Black-Eyed Susan

Tough as nails and a strong bloomer, black-eyed Susan (Rudbeckia hirta) belongs in every garden. This native beauty adds sunny shades to the summer garden, with flowers that lure butterflies and all manner of bees. Blossoms make a great addition to the vase and continue to open until fall frost if you faithfully remove spent blooms. Seedheads attract goldfinches and other seed-eating birds. Grows 24 to 36 inches tall by 12 to 24 inches wide. Hardy in Zones 3-7.

Purple Coneflower

If you only grow one native plant, it should be purple coneflower (Echinacea purpurea). This classic beauty is well-known for its immune-boosting effects, but in gardening circles, it’s famous for its wildlife appeal. Pollinators of all sorts visit the flowers, and goldfinches flock to feast on hedgehog-like seedheads. The blooms make long-lasting additions to summer bouquets. Grows 24 to 60 inches tall by 18 to 24 inches wide. Hardy in Zones 3-8. Look for new varieties that grow to shorter sizes and open flowers in a rainbow of colors.


For late season color, it’s tough to beat New York ironweed (Vernonia noveboracensis). This native plant hails from the Eastern part of the country; choose Western ironweed for gardens in the Great Plains and West. Purple flowers start opening in late summer and linger into fall, providing a late season nectar source for butterflies and other pollinating insects. Watch for migrating hummingbirds to visit this bloomer. Goldfinches and sparrows feast on the seed. Use ironweed in the back of the border or wildlife garden. Grows 4 to 7 feet tall by 2 to 4 feet wide. Hardy in Zones 5-8.
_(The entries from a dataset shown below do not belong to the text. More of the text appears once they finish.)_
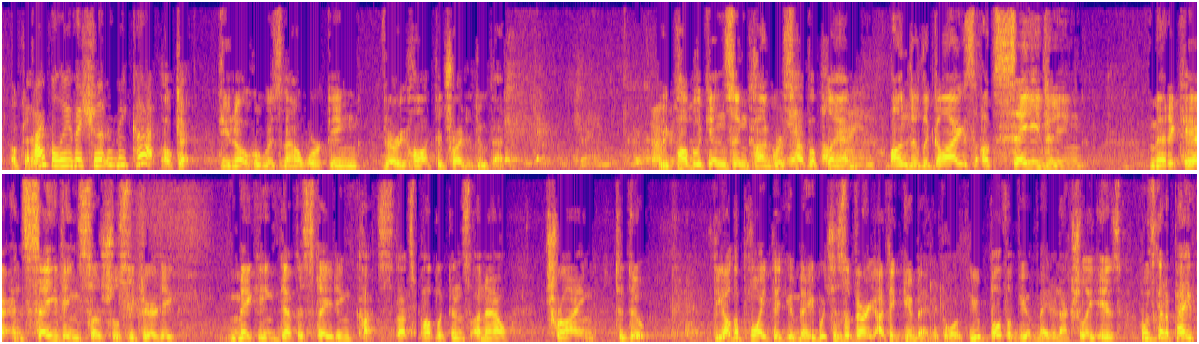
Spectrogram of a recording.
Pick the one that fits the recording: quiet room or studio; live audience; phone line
live audience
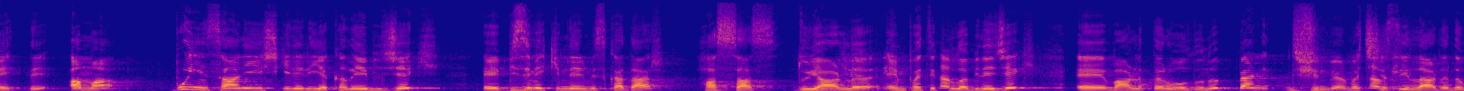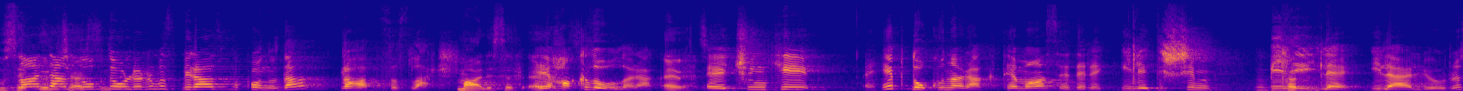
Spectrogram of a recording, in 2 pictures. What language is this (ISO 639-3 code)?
tur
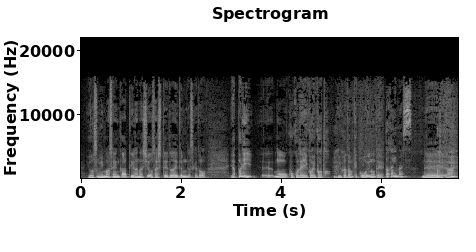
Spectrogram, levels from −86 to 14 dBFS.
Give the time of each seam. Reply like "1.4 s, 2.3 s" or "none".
6.0 s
Goldenrod (Solidago spp.) is a beautiful late-season native that adds color to gardens in late summer and fall. 'Fireworks’ goldenrod is a relative newcomer, opening flowers on long, arching stems. It’s a favorite among pollinators and also seed-eating birds. Many goldenrods spread aggressively in the garden, but 'Fireworks’ has a tamer habit, slowly spreading to form clumps. Don’t worry that goldenrod will stoke seasonal allergies—it won’t. The real culprit behind fall pollen allergies is ragweed. 'Fireworks’ grows to 3 feet tall and up to 2 feet wide. Hardy in Zones 4-9.


Aster is a favorite among bees and butterflies, serving late-season nectar that’s vital to insect survival during cool autumn nights. It’s a perfect companion for goldenrod and black-eyed Susan. Choose varieties in a range of hues, including blue, lavender, pink and white. Early research shows that lavender-tinted blooms seem to attract more pollinators than other colors. Look for short aster varieties that don’t need staking. Otherwise, give tall asters an early summer pruning to reduce final height (and avoid staking). This is Kickin’ 'Lavender’ aster, which grows 2 to 3 feet tall and wide. Hardy in Zones 5-9.

Shop This Look